Debtors are rushing to repay overdue loans and paying down debt in larger increments, according to data provided by Sequoia Credit Consolidation.
The average payment on auto loans has risen by 66 percent since early 2016, by 22 percent for credit card debt, by 29.5 percent on cash loans, and by 19.4 percent on POS loans. In fact, the average payment has nearly reached pre-crisis levels.
Sequoia President Yelena Dokuchayeva explained that the increase
is due to greater economic stability – lower inflation, a stronger
ruble, and an end to falling wages — and also to increased
financial literacy among the population, and to debtors realizing
that eventually they will have to pay off their debts in full. She
added that many current borrowers plan to take out major loans for
cars, apartments, tracts of land, home remodeling, and higher
education, and are eager to pay down current debt as quickly as
possible in order to qualify for new loans.
Alexander Savinov, deputy president of collection agency Sentinel
Credit Management, a subsidiary of Alfa Bank, notes slightly
different figures for the average increase in credit payments since
the beginning of the year: 45 percent — 50 percent on auto loans,

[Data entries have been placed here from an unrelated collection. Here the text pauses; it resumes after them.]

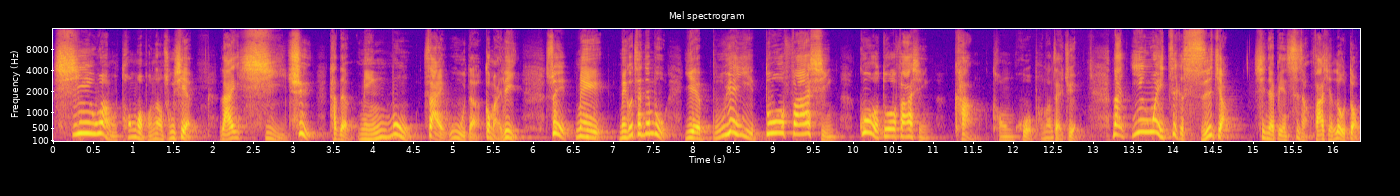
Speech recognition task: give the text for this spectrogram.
希望通货膨胀出现，来洗去它的名目债务的购买力，所以美美国财政部也不愿意多发行过多发行抗通货膨胀债券。那因为这个死角现在被市场发现漏洞，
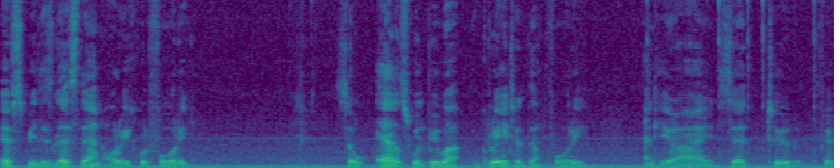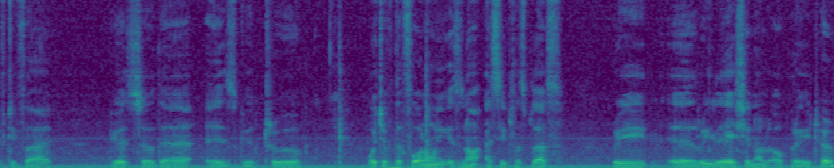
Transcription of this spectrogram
If speed is less than or equal 40 so else will be what? Greater than 40 and here I set to 55 good so that is good. True. Which of the following is not a C++ re, uh, relational operator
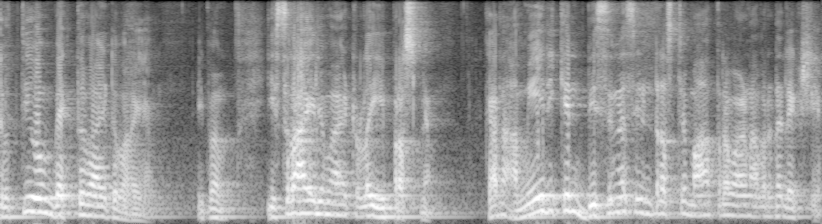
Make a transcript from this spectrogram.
കൃത്യവും വ്യക്തമായിട്ട് പറയാം. ഇപ്പം ഇസ്രായേലുമായിട്ടുള്ള ഈ പ്രശ്നം. കാരണം അമേരിക്കൻ ബിസിനസ് ഇൻട്രസ്റ്റ് മാത്രമാണ് അവരുടെ ലക്ഷ്യം.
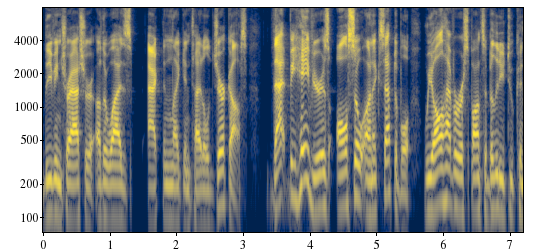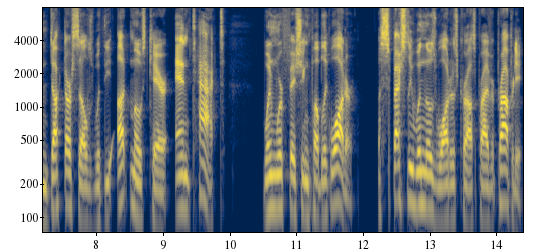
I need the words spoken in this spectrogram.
leaving trash or otherwise acting like entitled jerk offs. That behavior is also unacceptable. We all have a responsibility to conduct ourselves with the utmost care and tact when we're fishing public water, especially when those waters cross private property.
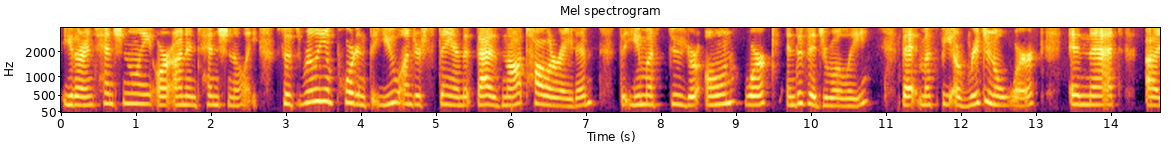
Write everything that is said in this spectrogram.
either intentionally or unintentionally. So it's really important that you understand that that is not tolerated, that you must do your own work individually, that must be original work, and that uh,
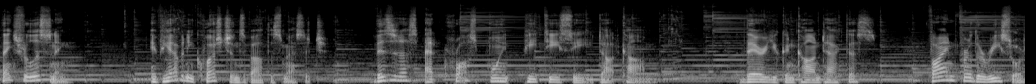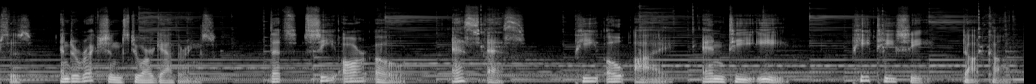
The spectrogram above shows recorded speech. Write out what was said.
Thanks for listening. If you have any questions about this message, visit us at crosspointptc.com. There you can contact us, find further resources, and directions to our gatherings. That's C R O S S P O I N T E ptc.com.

10 percent on credit cards and 15 percent on cash loans. However, he
attributed the rise to a less optimistic cause: “Debtors now have
some money in hand and want to repay a large part of their debt as
quickly as possible because most have no confidence that they’ll
have such an opportunity later,” he said.
The collection of arrears on credit card debt increased by 44
percent from the second to third quarters this year, and by 17
percent on consumer loans, according to Dmitry Teplitsky, CEO of
collections agency Active Business Collections (ABC), a subsidiary of
Sberbank. He added that the agency did not see a sudden increase in
the size of repayments. At the same time, it did note that buying
power remained as high as it had been at the beginning of the year,
although the agency had expected it to drop in the second half of the
year when people allocate most of their incomes to summer vacations.
Teplitsky does not anticipate that payments will rise in the future
because neither the economy nor real incomes are growing. At the same
time, he said, collections are traditionally highest in the fourth
“Many borrowers postponed making payments during the first half
of the year in the hope that collection agencies would be banned,”
explained NAPKA first vice president Alexander Morozov. He said the
State Duma had considered 12 bills connected with the collections
market, that the Kuzbass region had already banned collections
agencies, that rumors
circulated of plans to introduce debt amnesty, and so on. And after
each such prominent media report, borrowers kept a lower profile and
decreased the size of their payments for a time. However, the
adoption of the law, “On protection of the rights of individuals
during the collection process,” in July 2016 decisively legitimized
the work of collection agencies in the public mind and convinced
borrowers that collection agencies would not disappear and that they
would have to repay their debts, Morozov said.
“We see a certain improvement in the situation with debtors that
have gone into arrears, and especially with those with relatively
little back debt,” noted Loko Bank deputy chairman Andrei Lyushin.
Payments have risen by 7 percent to 10 percent as clients attempt to
return to a normal payment schedule as quickly as possible, he said.
However, it would be wrong to conclude that the situation is
stabilizing completely because the number of overdue loans is
growing, Lyushin said.
The United Credit Bureau (UCB) regards the statistics from
collection agencies with some skepticism. “We analyzed the data on
payments that borrowers made on loans and did not see such a trend,”
said a UCB representative. “The size of the average payment is
decreasing, as is the size of the average loan.” The average loan
size is decreasing because the overall volume of issued loans
decreased from 2014 to 2015.
The size of debt payments might have increased because lenders
learned to combine multiple loans issued to a single borrower into a
single consolidated loan, suggests National Credit History Bureau
marketing director Alexei Volkov. In place of several loans, the
borrower has only one. In this way, he makes fewer payments overall,
and each one is larger than before. Collection agencies and lenders
both make use of this practice. However, Dokuchayev insists that the
statistics from various loan segments proves that the size of
confirmed payments has increased, without taking into account the
effect of consolidated loans.